When talking about the relationship between Christianity and politics two things are certain: there will be a split on whether or not people believe the two should have a relationship at all, and that at some point the conversation will focus on the perceived success or failure of the Moral Majority. Founded by Jerry Falwell and Paul Weyrich in 1979 to give a voice to Christian conservatives, the Moral Majority quickly became the most prominent Evangelical political lobbying group in the country and managed to achieve a level of influence that eluded many of the other Evangelical groups that were founded for similar reasons. Due to its success and rise to power, the Moral Majority became a listing rod for those opposed to the belief that Christian principles should be legislated and the group also sparked the conversation within Evangelical circles throughout the country about the proper role that Christianity should play in the secular world. By taking a closer look at the leaders of the Moral Majority, how the group was organized, the theological foundations that inspired their active participation in politics, the continuing effect that the group had on both Christianity and politics, and conclusion of all those questions posed about the organization can finally be achieved.

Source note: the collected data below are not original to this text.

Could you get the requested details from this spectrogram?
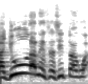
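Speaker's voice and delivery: mock, high-pitched crying out. Acting out a dried-up deer calling for water: deer shouting for help. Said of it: "y comienza a gritar".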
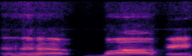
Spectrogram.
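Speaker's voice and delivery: put-on Texan-accented cartoon dad voice. Showing how friends said they sounded: King of the Hill voice. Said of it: "say that I sounded like King of the Hill".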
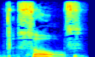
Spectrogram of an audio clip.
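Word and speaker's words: Soules: Souls.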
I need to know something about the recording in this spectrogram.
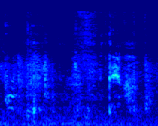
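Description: Faint whispering voices, with a small knock about one and a half seconds in.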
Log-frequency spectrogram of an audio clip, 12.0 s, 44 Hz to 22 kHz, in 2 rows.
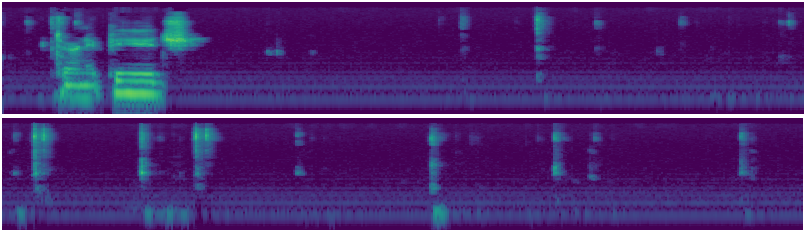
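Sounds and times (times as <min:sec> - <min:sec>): low steady hum: 0:00.0 - 0:12.0
keyboard keystrokes: 0:05.8 - 0:06.4.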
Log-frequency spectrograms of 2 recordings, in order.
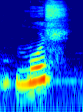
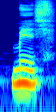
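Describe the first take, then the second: First: The word is said with an 'u' vowel. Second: The word is said with an 'i' vowel. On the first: "Pengucapannya beda" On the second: "Pengucapannya beda"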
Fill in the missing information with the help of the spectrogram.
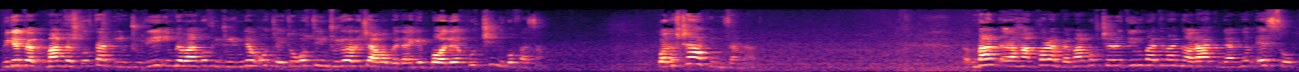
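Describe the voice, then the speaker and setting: Animated woman lecturing in an echoey room. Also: high voice, a little hiss or hum. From Bakhtiari heritage. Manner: animated, acts out quoted dialogue. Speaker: instructor. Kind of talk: classroom lecture on communication.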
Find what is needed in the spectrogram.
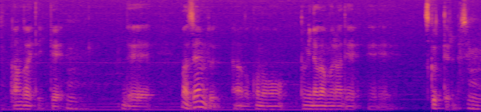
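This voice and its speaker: This man speaks with a very deep, low pitch and a dark, mellow, somewhat breathy tone, leaving long, frequent pauses amid audible room echo. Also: ordinary pitch variation, fairly slow pace. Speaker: craftsman and product maker. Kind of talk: casual chat.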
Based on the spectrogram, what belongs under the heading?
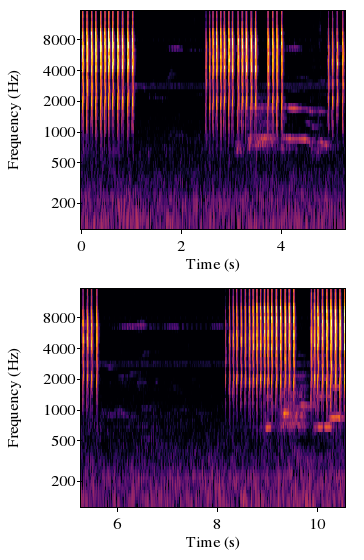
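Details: Combative Eurasian tree sparrows give clear rolling chatter. Fast, buzzy chirp strings last one to two seconds each and are separated by silent gaps, with faint soft notes in the pauses.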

This study analyses the socio-political function of Christianity in Liberia under the corrupt and oppressive regime of Samuel K. Doe (1980-1990). The author discusses all branches of Christianity in that country: the mainline, the evangelical, the new pentecostal, and the independent churches. He argues that the mainline churches, although they sometimes spoke out, were tamed or co-opted by Doe, and in general lacked the moral authority to challenge the iniquitous system. (DÜI-Hff)